So what are you going to do about that, if you itemize your deductions on your tax return? Would you still donate to a pro-life ministry even if it didn’t have c3 status? How about if you’re a board member of a church-affiliated pro-life agency, and your church dissents from the Court fiat on marriage? If I were a donor to such agencies – and I have been – I’d want to know what they’re doing to prepare for loss of tax-exempt status.

No scare tactics here. I simply think it’s inevitable that churches holding to one-man-one-woman marriage, and thereby dissenting from the Supreme Court, will have their exemptions yanked over the next few years.
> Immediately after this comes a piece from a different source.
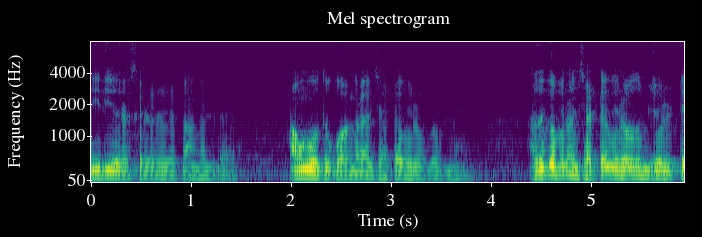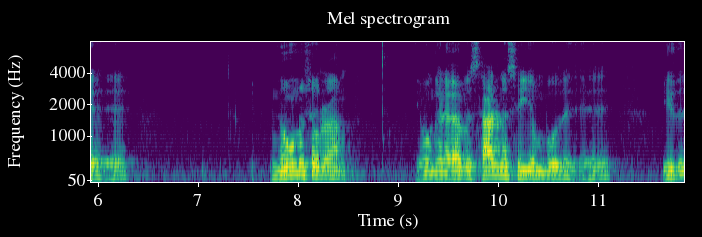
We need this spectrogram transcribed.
நீதியரசர்கள் இருக்காங்கல்ல. அவங்க ஒத்துக்குவாங்களா சட்ட விரோதம்னு அதுக்கப்புறம் சட்டவிரோதம் சொல்லிட்டு இன்னொன்று சொல்கிறாங்க இவங்களை விசாரணை செய்யும்போது இது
Many of those churches operate ministries for support of pregnant and parenting young people, hospice care, respite care, emergency housing, education… the list could go on. Those ministries are invaluable. People rely on them daily.

Sign on the National Mall at 2013 March for Life
Sign on the National Mall at 2013 March for Life

It would be inexcusable for those agencies not to have a plan in place to keep operating in the event of a shift in tax policy. That shift is going to cause a lot a displacement, I’m sure. Are you prepared as a donor? Are you prepared as a board member or employee of a currently tax-exempt human services organization? Are you prepared to act without bitterness but with calm pragmatism?

I’m not an attorney or a tax expert, but if I were running a tax-exempt organization, even a small one, I’d make sure at this point that I had at least one of each on call.

The time to tweak the budgets is now, not at the moment the IRS and local tax assessor come calling. Plan what to give, free of a tax deduction. Plan what to spend, with taxes as a line item. Litigate if you can afford it (abortion advocacy agencies can show you how that’s done), but be prepared in case of a loss. Caesar’s awake and on the prowl.

Maybe Dorothy Day was right. If I understand correctly, she was deeply suspicious of special federal tax status for charitable work, including her own. She reportedly quoted St. Hilary: “The less we ask of Caesar, the less we will have to render to Caesar.”